**What you need to do**
Where an image occurs, skip it and print the rest of the records verbatim.

Stored data entries
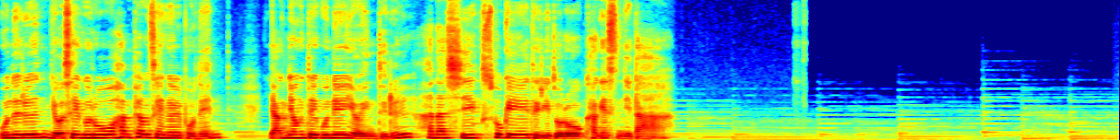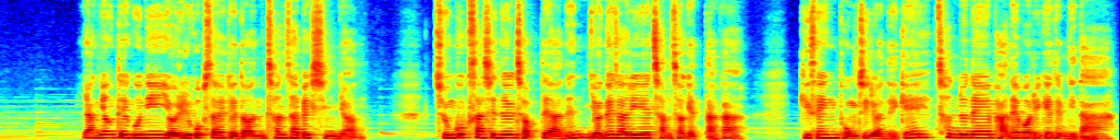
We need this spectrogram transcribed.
오늘은 여색으로 한평생을 보낸 양녕대군의 여인들을 하나씩 소개해 드리도록 하겠습니다. 양녕대군이 17살 되던 1410년 중국 사신을 접대하는 연회 자리에 참석했다가 기생 봉지련에게 첫눈에 반해버리게 됩니다.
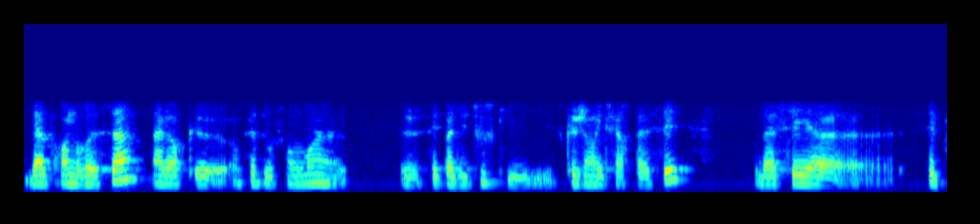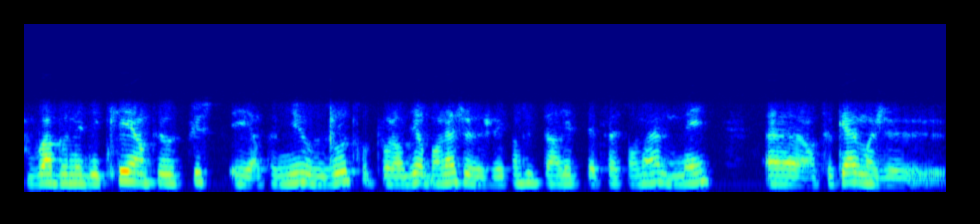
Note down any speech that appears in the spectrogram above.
d'apprendre ça, alors que en fait au fond de moi, je sais pas du tout ce, qui, ce que j'ai envie de faire passer. Bah, c'est c'est pouvoir donner des clés un peu plus et un peu mieux aux autres pour leur dire bon là je, je vais sans doute parler de cette façon-là, mais en tout cas moi je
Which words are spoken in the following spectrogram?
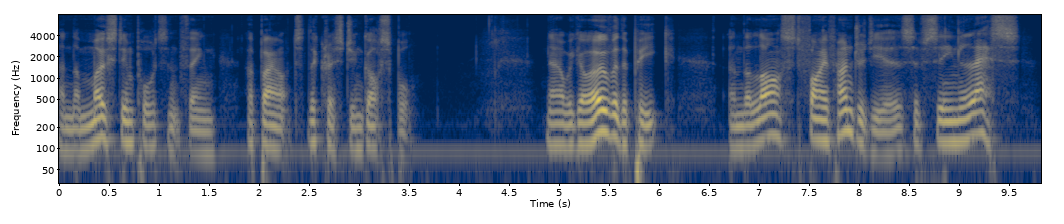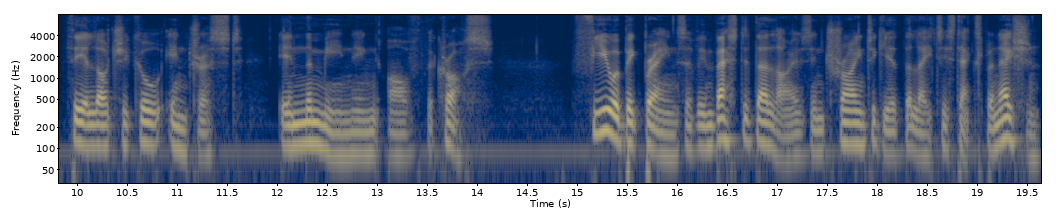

**Result for this task**
We need this spectrogram transcribed.
오늘은 여색으로 한평생을 보낸 양녕대군의 여인들을 하나씩 소개해 드리도록 하겠습니다. 양녕대군이 17살 되던 1410년 중국 사신을 접대하는 연회 자리에 참석했다가 기생 봉지련에게 첫눈에 반해버리게 됩니다.
Note down any speech that appears in the spectrogram above.
d'apprendre ça, alors que en fait au fond de moi, je sais pas du tout ce, qui, ce que j'ai envie de faire passer. Bah, c'est c'est pouvoir donner des clés un peu plus et un peu mieux aux autres pour leur dire bon là je, je vais sans doute parler de cette façon-là, mais en tout cas moi je
Which words are spoken in the following spectrogram?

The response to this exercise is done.